“Climate data is needed to assess the type, frequency and severity of climate hazard, which is the first factor in physical climate risk. Assessment of the other two factors requires access to asset data: the geographical position and the specific characteristics of the assets or systems. In our study, we have focussed solely on climate data, which is difficult to collect and analyse,” emphasizes Peter Tankov.


Before embarking on an assessment of physical climate risk, financial actors must choose a data set on which to base their analyses. The choice of data depends on the type of risk and the variables to be analysed. “Study of a specific site calls for local observations that reduce statistical bias because they correspond well to reality. But local observations do not have good spatial coverage,” Peter Tankov says.
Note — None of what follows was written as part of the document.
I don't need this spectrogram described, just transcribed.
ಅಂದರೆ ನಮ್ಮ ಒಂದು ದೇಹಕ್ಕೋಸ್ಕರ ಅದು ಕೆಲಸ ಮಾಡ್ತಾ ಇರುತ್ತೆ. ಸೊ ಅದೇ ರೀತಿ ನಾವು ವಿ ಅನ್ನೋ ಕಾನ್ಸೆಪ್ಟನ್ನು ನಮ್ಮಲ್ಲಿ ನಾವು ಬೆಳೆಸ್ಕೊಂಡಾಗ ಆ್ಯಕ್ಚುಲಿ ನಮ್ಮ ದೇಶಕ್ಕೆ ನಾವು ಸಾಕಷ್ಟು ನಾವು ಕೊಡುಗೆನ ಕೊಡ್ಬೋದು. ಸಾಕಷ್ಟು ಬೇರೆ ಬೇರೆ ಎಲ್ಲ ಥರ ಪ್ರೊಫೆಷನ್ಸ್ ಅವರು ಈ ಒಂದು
For a regional climate study, re-analysis may be more appropriate “Re-analysis involves running climate models over a historical period, using all observations as model constraints. It provides an accurate representation of reality, especially in regions and periods well covered by the data. It also has a wide and uniform spatial and temporal coverage,” explains Peter Tankov. Nevertheless, the use of historical data is based on the assumption that the climate is does not change over time scales relevant to the study. Yet it is clear that the climate cannot be considered to be stationary, as shown by changes that are harmful for the planet, such as melting ice, rising ocean temperatures or the increase in the frequency of heat waves. Indeed, climate non-stationarity may be due to natural variability occurring over a period of 5 to 10 years or to climate change whose effects are visible in the longer term, over a period of 20 to 30 years. Consequently financial actors have to use climate projections obtained with future climate scenarios generated by a model, which itself is conditioned by specific hypotheses about economic activity.
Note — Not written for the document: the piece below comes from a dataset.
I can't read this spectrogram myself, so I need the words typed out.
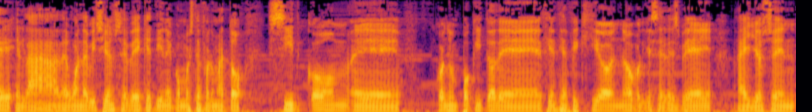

“These hypotheses are formulated on the basis of economic reasoning, but the feedback from the climate system to the economic system is not modelled. In contrast, integrated assessment models (IAMs) aim to jointly describe the evolution of the climate system and the economic system. Unfortunately, most IAMs to date are not realistic enough to be used in physical risk analysis,” says Peter Tankov.


Another difficulty lies in the many biases found in climate data. These are not uniform: some variables such as rainfall are more sensitive to measurement and model errors than others, such as the average temperature. The biases are more pronounced at finer scales and in the tails of the distribution. Internal climate variability and uncertainty between models are preponderant in the short term, while factors such as the level of greenhouse gas emissions will predominate in the longer term. “It is therefore important, in impact studies based on climate data, to take into account data errors, using multimodel ensembles and different socio-economic scenarios,” Peter Tankov explains.